Libetarianism Co-Option Watchby Doug Mataconis
A lot of people are calling themselves libertarians these days, but it seems doubtful that many of them really believe in a consistent philosophy of individual liberty. When the word “libertarian” can be used to self-describe someone like Bill Mahr or Markos Moulitsas, it’s pretty much devoid of any meaning.
The latest example comes from Patrick Ruffini, who has a column up Hugh Hewitt’s blog discussing what he thinks libertarianism’s future is all about:
Assuming Paul loses, where does small-l libertarianism go from here? His movement already did the smart thing by making peace with social conservatism. Libertarianism is no longer aligned with libertine stances on abortion and gay rights.
To become the ascendant ideology within the GOP, I suspect they’ll have to find a way to do the same thing on national security. The war on terror writ large is the one big thing social and economic conservatives agree on, and Ron Paul is vocally aligned against both.
Mainstream Republican libertarians might be gung-ho for Paul’s small-government idealism, they might adopt Glenn Reynoldsish skepticism of the homeland security bureaucracy, and even John McCain has lately made a thing of ripping the military-industrial complex, but there is no way — I repeat NO WAY — they will embrace Ron Paul if he continues to blame America for 9/11 and imply that America is acting illegally in defending itself around the globe. Even if they aren’t the biggest fans of the war, most people that are available for Ron Paul on the right are by temperament patriotic and will never vote for someone who sounds like Noam Chomsky.
When he’s analyzing elections, Ruffini is top-notch, but he’s also a conservative so it’s understandable that he’d be under the mistaken impression that just because Ron Paul opposes abortion rights and thinks that states should have the right to ban gay marriage that libertarians as a group have suddenly adopted the social conservative gospel on either of those issue. If he paid more attention to libertarians than he apparently has before Ron Paul ran for President, Ruffini would know that his positions on abortion and gay rights are not shared by most other people who call themselves libertarians.
In Ruffini’s mind, then, Ron Paul has succeeded because he melded libertarianism with social conservatism. Therefore, he seems to argue, if libertarians really want to succeed, they should adopt neo-conservative foreign policy.
But then it really wouldn’t be libertarianism would it ?
Libertarians can and do disagree on foreign policy issues, and there’s been more than enough criticism of what sometimes seems like a naive view of Islamic terrorism that comes from some corners of the movement. And there is plenty of disagreement with the idea that the United States should withdraw inside its borders and not worry about any nation that can’t directly strike us. But there’s absolutely nothing that neo-conservatives who think that invading Iraq was a good idea, even if it was badly executed, can offer that would be of value to libertarianism.
So what would Ruffini define as libertarianism ?
As someone who routinely called myself a libertarian prior to 9/11, here’s how I would square the circle: Absolute freedom within our borders, for our own citizens; eternal vigilance and (when necessary) ruthlessness abroad. For libertarian ideals to survive, they must be relentlessly defended against the likes of Islamic extremists

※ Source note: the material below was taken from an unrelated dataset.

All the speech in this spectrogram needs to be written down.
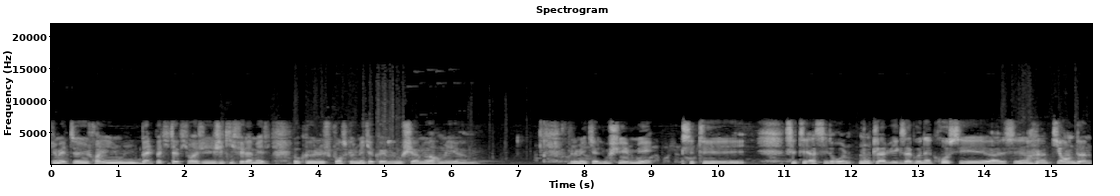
Je vais mettre, euh, je crois, une belle petite action. J'ai kiffé la mettre. Donc, je pense que le mec a quand même louché à mort, mais le mec a louché, mais c'était assez drôle. Donc là, lui, Hexagonacro, c'est euh, c'est un petit random.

On some level, this almost sounds appealing. Absolute freedom at home ? Sounds good to mean. Eternal vigilance and ruthlessness in the face of our enemies ? Sounds fine too.
The problem comes when you remember that the “absolute freedom” that Ruffini talks about is tempered by social conservative and Christianist restrictions on personal liberty for those deemed to be engaging in “unacceptable” behavior and that our experiences since 9/11 have indicated that the price of vigilance all too often includes unacceptable intrusions into the civil liberties of American citizens and that ruthlessness often includes the use of methods of torture that one would have thought the civilized world had left behind long ago.
Ruffini is right that the American public may well react negatively to someone who says that the United States is to blame for 9/11. Additionally, opinion polls consistently show that the American public has a different view of the War on Terror than they do of the Iraq War.
But opposition to the Iraq War doesn’t necessarily equate to adoption of the foreign policy views of the guys over at LewRockwell.com, and there’s no need for libertarians to turn into Norman Podhoretz for the sake of winning elections.